▼▼▼

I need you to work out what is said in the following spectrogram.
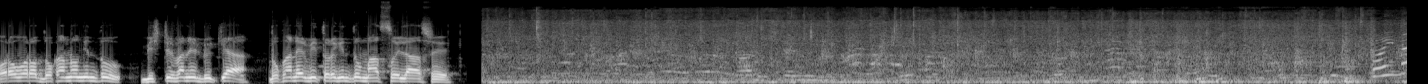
বড় বড় দোকানও কিন্তু বৃষ্টির পানি ঢুকিয়া দোকানের ভিতরে কিন্তু মাছ চলে আসে 遠いな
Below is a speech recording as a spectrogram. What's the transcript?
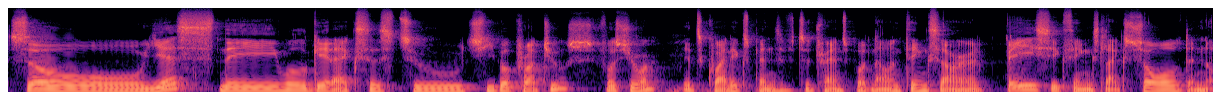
So yes, they will get access to cheaper produce for sure. It's quite expensive to transport now, and things are basic things like salt and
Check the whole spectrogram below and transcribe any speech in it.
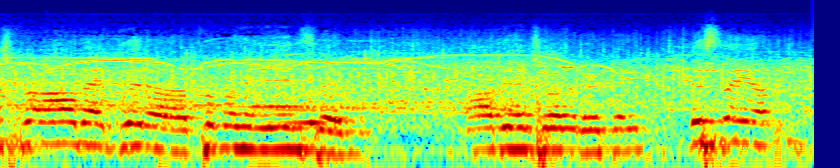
much for all that good uh, purple haze and all the enjoyment and everything. Let's stay up.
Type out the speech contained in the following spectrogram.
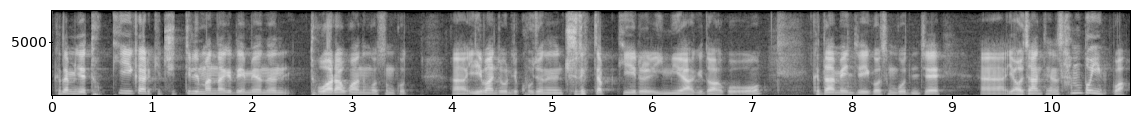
그다음에 이제 토끼가 이렇게 쥐띠를 만나게 되면은 도화라고 하는 것은 곧 어, 일반적으로 이제 고전에는 주색 잡기를 의미하기도 하고 그 다음에 이제 이것은 곧 이제 어, 여자한테는 산부인과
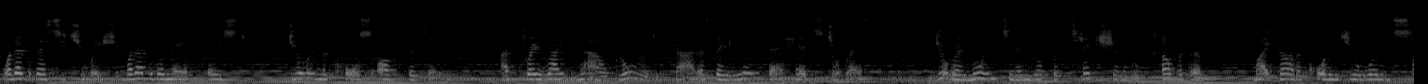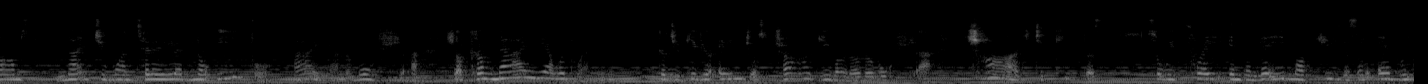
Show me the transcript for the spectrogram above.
whatever their situation, whatever they may have faced during the course of the day, I pray right now, glory to God, as they lay their heads to rest, your anointing and your protection will cover them. My God, according to your word in Psalms 91, 10 and 11, no evil I, uh, shall come nigh our dwelling because you give your angels charge, uh, charge to keep us. So we pray in the name of Jesus that every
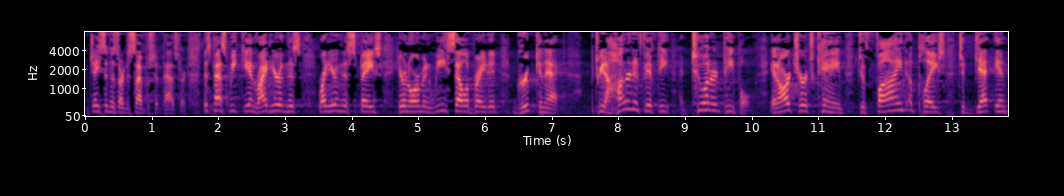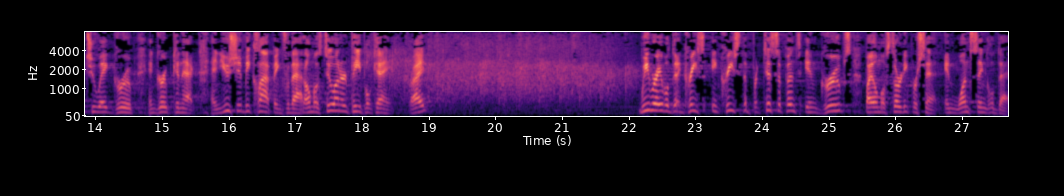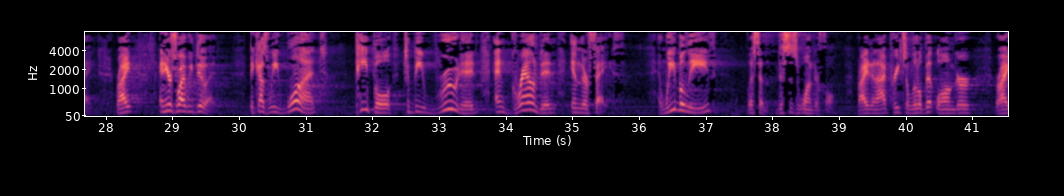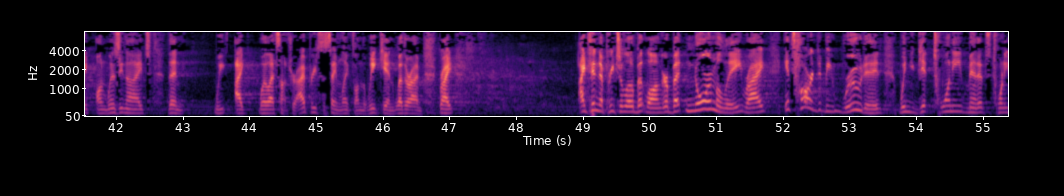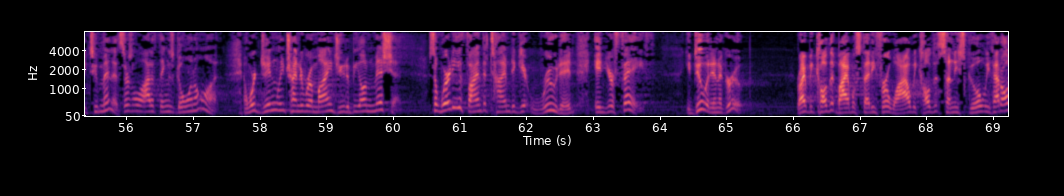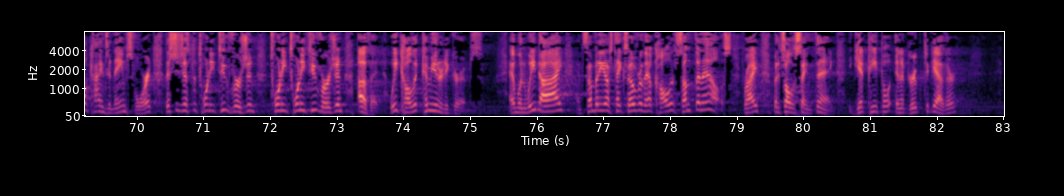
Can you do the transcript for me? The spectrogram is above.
Jason is our discipleship pastor. This past weekend, right here in this, right here in this space, here in Ormond, we celebrated Group Connect between 150 and 200 people in our church came to find a place to get into a group and group connect. And you should be clapping for that. Almost 200 people came, right? We were able to increase, increase the participants in groups by almost 30% in one single day, right? And here's why we do it. Because we want people to be rooted and grounded in their faith. And we believe Listen, this is wonderful, right? And I preach a little bit longer, right, on Wednesday nights than we, I, well, that's not true. I preach the same length on the weekend, whether I'm, right? I tend to preach a little bit longer, but normally, right, it's hard to be rooted when you get 20 minutes, 22 minutes. There's a lot of things going on. And we're generally trying to remind you to be on mission. So where do you find the time to get rooted in your faith? You do it in a group right? We called it Bible study for a while. We called it Sunday school. We've had all kinds of names for it. This is just the 22 version, 2022 version of it. We call it community groups. And when we die and somebody else takes over, they'll call it something else, right? But it's all the same thing. You get people in a group together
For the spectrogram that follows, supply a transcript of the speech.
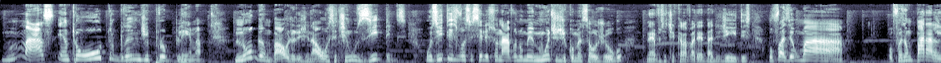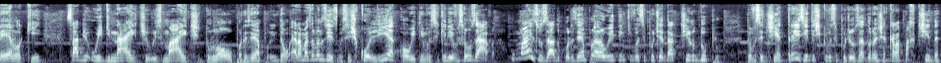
Mas entrou outro grande problema. No Gumball original, você tinha os itens. Os itens você selecionava no menu antes de começar o jogo, né? Você tinha aquela variedade de itens. Vou fazer uma Vou fazer um paralelo aqui. Sabe o Ignite, o Smite do LoL, por exemplo? Então, era mais ou menos isso. Você escolhia qual item você queria, você usava. O mais usado, por exemplo, era o item que você podia dar tiro duplo. Então você tinha três itens que você podia usar durante aquela partida.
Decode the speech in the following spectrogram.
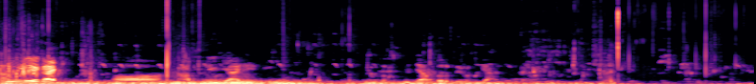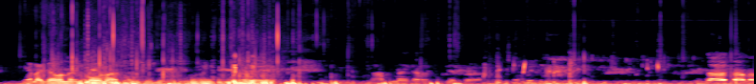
पिवळी काय आपली जाणी जाम भरली बघ याला गावणार नाही मासा नाप नाही करत त्याचा. जाळत आला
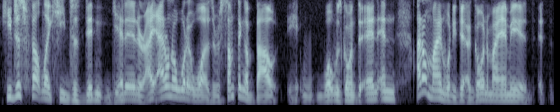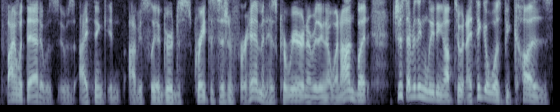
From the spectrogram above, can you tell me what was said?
he just felt like he just didn't get it, or I, I don't know what it was. There was something about what was going through, and and I don't mind what he did. Going to Miami, it, it, fine with that. It was it was I think in, obviously a good great decision for him and his career and everything that went on, but just everything leading up to it. And I think it was because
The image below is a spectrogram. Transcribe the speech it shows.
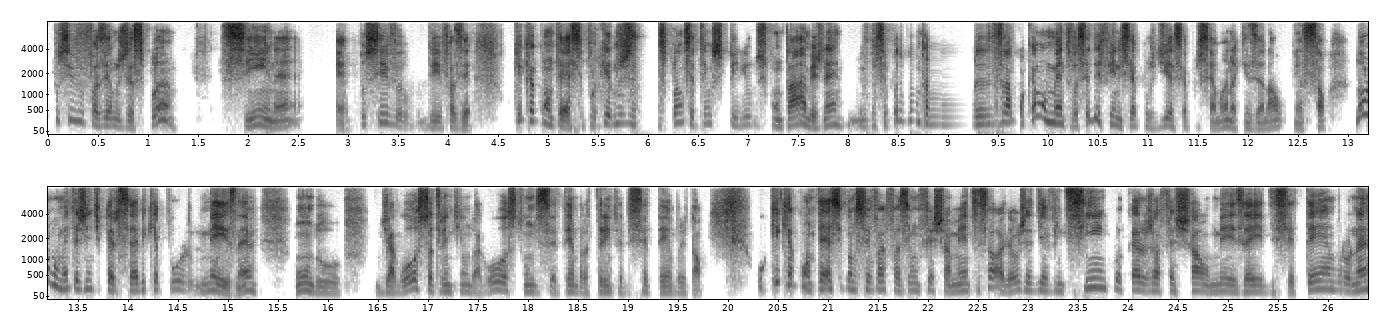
É possível fazer no GESPLAN? Sim, né? É possível de fazer. O que que acontece? Porque nos planos você tem os períodos contábeis, né? Você pode contabilizar a qualquer momento, você define se é por dia, se é por semana, quinzenal, mensal. Normalmente a gente percebe que é por mês, né? Um do, de agosto a 31 de agosto, um de setembro a 30 de setembro e tal. O que que acontece quando você vai fazer um fechamento? Você diz, olha, hoje é dia 25, eu quero já fechar o mês aí de setembro, né?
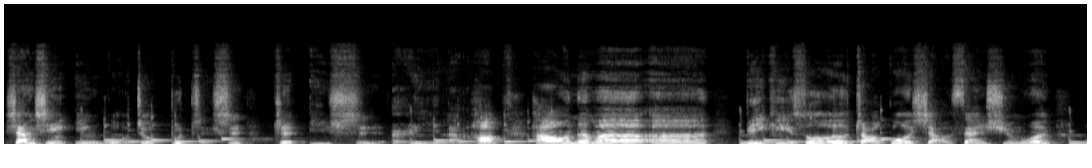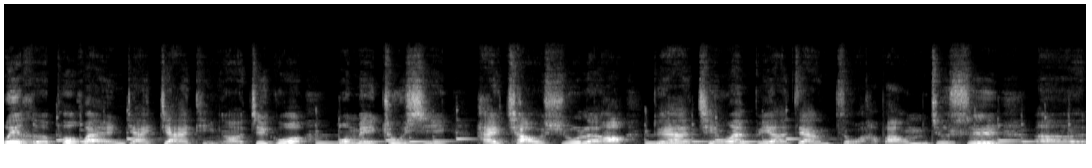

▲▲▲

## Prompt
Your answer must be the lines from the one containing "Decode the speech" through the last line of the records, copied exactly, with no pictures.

## Result below
Decode the speech in the following spectrogram.
पिवळी काय आपली जाणी जाम भरली बघ याला गावणार नाही मासा नाप नाही करत त्याचा. जाळत आला
From the spectrogram above, can you tell me what was said?
he just felt like he just didn't get it, or I, I don't know what it was. There was something about what was going through, and and I don't mind what he did. Going to Miami, it, it, fine with that. It was it was I think in, obviously a good great decision for him and his career and everything that went on, but just everything leading up to it. And I think it was because
The image below is a spectrogram. Transcribe the speech it shows.
É possível fazer no GESPLAN? Sim, né? É possível de fazer. O que que acontece? Porque nos planos você tem os períodos contábeis, né? Você pode contabilizar a qualquer momento, você define se é por dia, se é por semana, quinzenal, mensal. Normalmente a gente percebe que é por mês, né? Um do, de agosto a 31 de agosto, um de setembro a 30 de setembro e tal. O que que acontece quando você vai fazer um fechamento? Você diz, olha, hoje é dia 25, eu quero já fechar o mês aí de setembro, né?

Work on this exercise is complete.